At creche Lasairíona is surrounded by kids who see her as no different from them. If they learn about ‘normal’ the way we did, they’ll forget the richer truth they know now
What do we talk about when we talk about the Irish language? Do we really prefer one palette of sounds and syllables over another, or are we referring to something more profound? I think that in protecting the heritage of minority languages and in championing the potential of people with disabilities, there is a resistance to an imposed, careless concept of normality – an assumption that things are the way they are because that’s the way they’re supposed to be. It’s something I’ve thought about when I’ve tried to manoeuvre a pram along the narrow footpaths of our village and wondered how a wheelchair user could cope. Without drawing unhelpful equivalencies, we all have points in our lives when our environment reminds us that we are not “normal”, that people are supposed to be a certain way and those who cannot or do not are an inconvenience.
When I collect Lasairíona from creche now after work, I walk into a room where she’s surrounded by kids who know her, include her, play with her, laugh with her and see her as no different from them. If they learn about what normal is supposed to be the way we did, they’ll forget the richer truth they know now. It’s an insult to small children to describe horrible adults as childish.

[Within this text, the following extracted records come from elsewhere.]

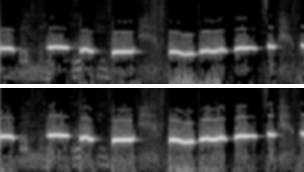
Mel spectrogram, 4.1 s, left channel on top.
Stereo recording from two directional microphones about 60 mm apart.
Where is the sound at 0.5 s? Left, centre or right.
Right.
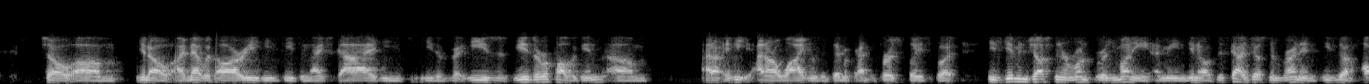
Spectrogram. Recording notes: called into to talk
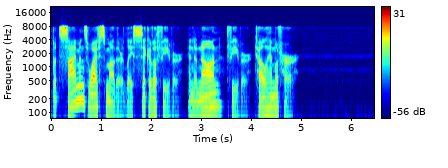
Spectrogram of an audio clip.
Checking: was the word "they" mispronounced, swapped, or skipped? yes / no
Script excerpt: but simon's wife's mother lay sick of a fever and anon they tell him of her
yes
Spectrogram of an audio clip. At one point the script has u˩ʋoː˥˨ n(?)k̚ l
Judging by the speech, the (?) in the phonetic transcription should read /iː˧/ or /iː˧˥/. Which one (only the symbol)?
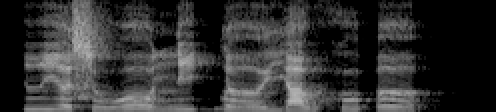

Darach Ó Séaghdha is the author of Craic Baby: Dispatches from a Rising Language and Motherfoclóir: Dispatches from a Not So Dead Language (Head of Zeus)